• PROVIDED RECORDS:
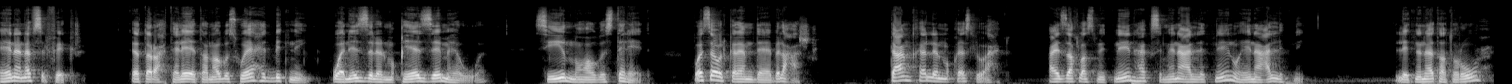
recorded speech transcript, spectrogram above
هنا نفس الفكرة اطرح تلاتة ناقص واحد باتنين وأنزل المقياس زي ما هو. س ناقص تلاتة. وأساوي الكلام ده بالعشرة تعال نخلي المقياس لوحده. عايز أخلص من اتنين هقسم هنا على الاتنين وهنا على الاتنين. الاتنينات هتروح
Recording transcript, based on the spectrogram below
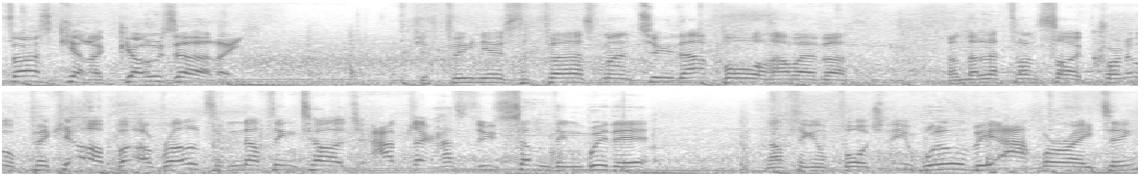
First killer goes early. Drufinho's the first man to that ball, however. On the left-hand side, Chronic will pick it up, but a relative nothing touch. Abjack has to do something with it. Nothing, unfortunately, will be apparating.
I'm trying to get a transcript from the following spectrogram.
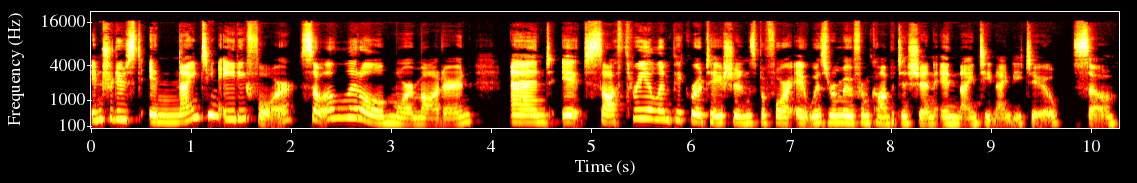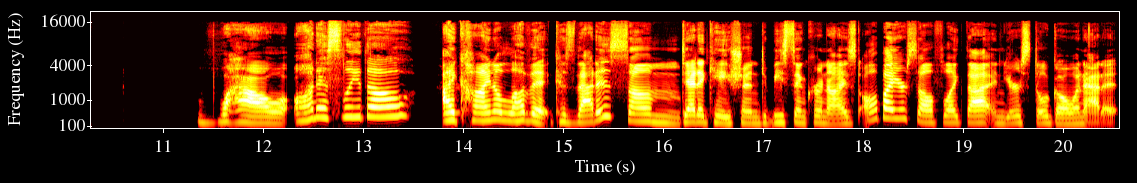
introduced in 1984, so a little more modern, and it saw three Olympic rotations before it was removed from competition in 1992. So, wow. Honestly, though, I kind of love it because that is some dedication to be synchronized all by yourself like that, and you're still going at it.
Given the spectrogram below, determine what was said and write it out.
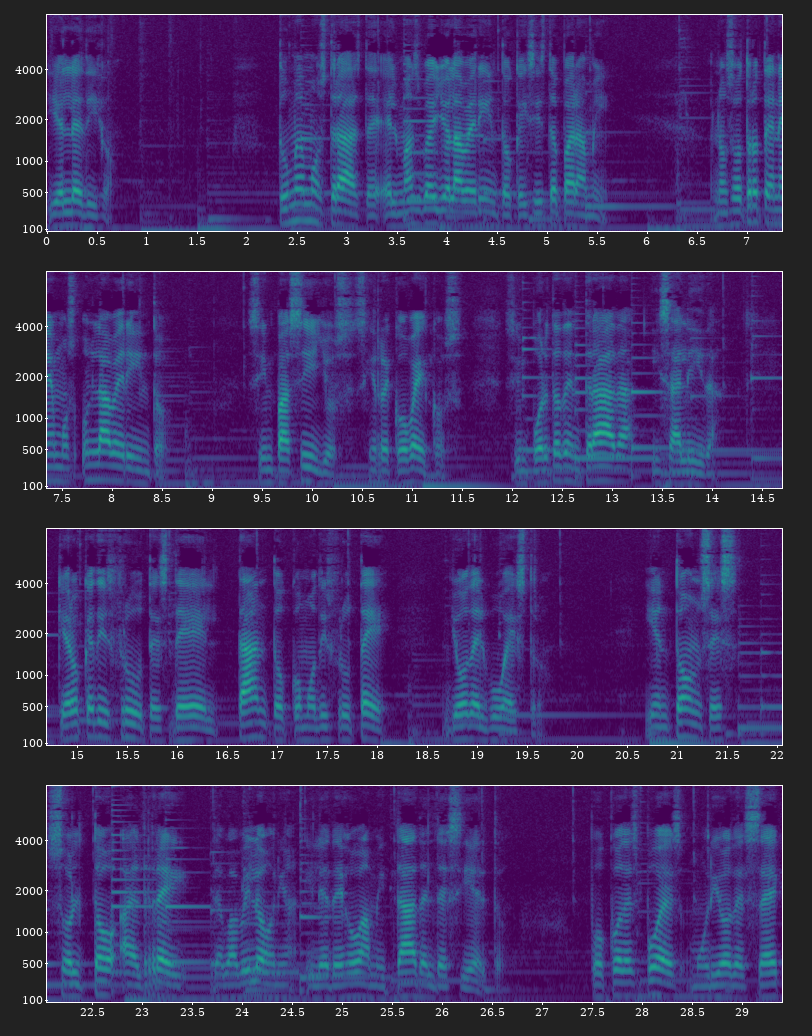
Y él le dijo, Tú me mostraste el más bello laberinto que hiciste para mí. Nosotros tenemos un laberinto sin pasillos, sin recovecos, sin puerta de entrada y salida. Quiero que disfrutes de él tanto como disfruté yo del vuestro. Y entonces soltó al rey de Babilonia y le dejó a mitad del desierto. Poco después murió de sed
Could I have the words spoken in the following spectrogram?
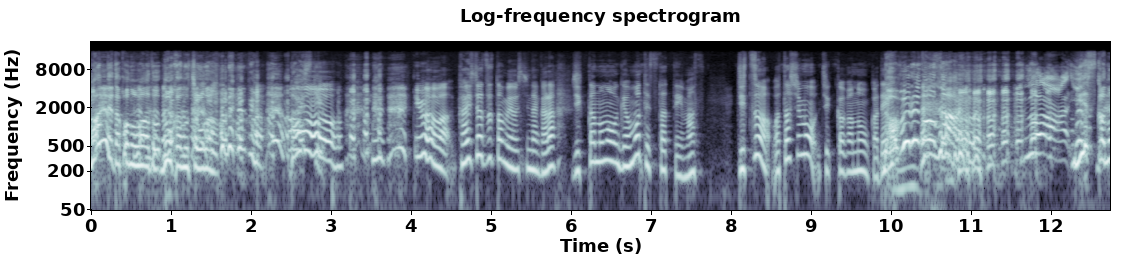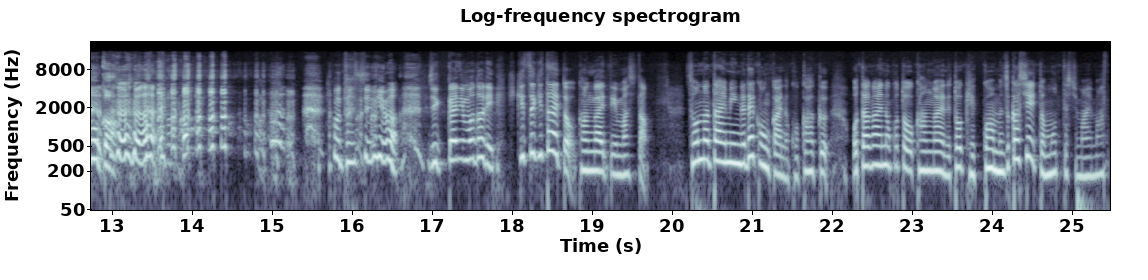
待ってた、このワード。農家の長男。おー今は会社勤めをしながら実家の農業も手伝っています。実は私も実家が農家で、ダブル農家うわーイエスか農家今年には実家に戻り引き継ぎたいと考えていました。そんなタイミングで今回の告白、お互いのことを考えると結婚は難しいと思ってしまいます。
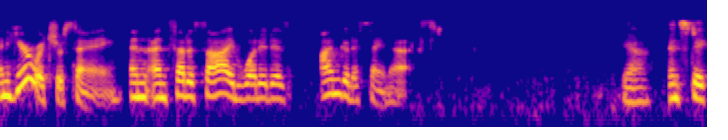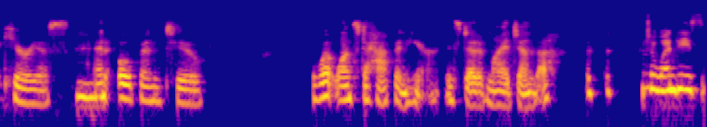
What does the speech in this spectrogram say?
and hear what you're saying and and set aside what it is i'm going to say next. Yeah and stay curious mm-hmm. and open to what wants to happen here instead of my agenda to wendy's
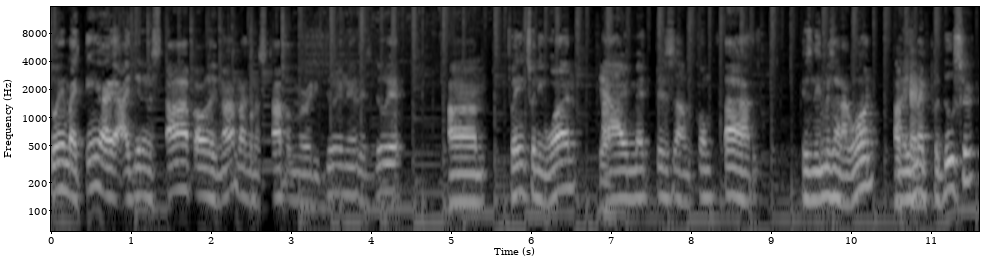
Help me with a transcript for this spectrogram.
doing my thing. I, I didn't stop. I was like, no, I'm not gonna stop. I'm already doing it. Let's do it. Um, 2021. Yeah. I met this um compa. His name is Aragon. Uh, he's Okay. my producer.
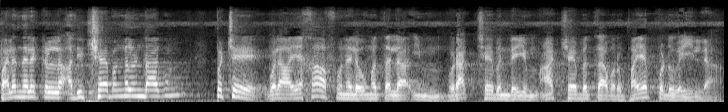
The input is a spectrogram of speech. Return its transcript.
പല നിലക്കുള്ള അധിക്ഷേപങ്ങൾ ഉണ്ടാകും പക്ഷേ വലായഹാഫുനലൗമത്തലായും ഒരാക്ഷേപന്റെയും ആക്ഷേപത്തെ അവർ ഭയപ്പെടുകയില്ല.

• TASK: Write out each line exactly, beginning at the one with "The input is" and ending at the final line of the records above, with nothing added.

• OUTPUT FOR THIS TASK:
The input is a spectrogram of speech. Return its transcript.
പല നിലക്കുള്ള അധിക്ഷേപങ്ങൾ ഉണ്ടാകും പക്ഷേ വലായഹാഫുനലൗമത്തലായും ഒരാക്ഷേപന്റെയും ആക്ഷേപത്തെ അവർ ഭയപ്പെടുകയില്ല.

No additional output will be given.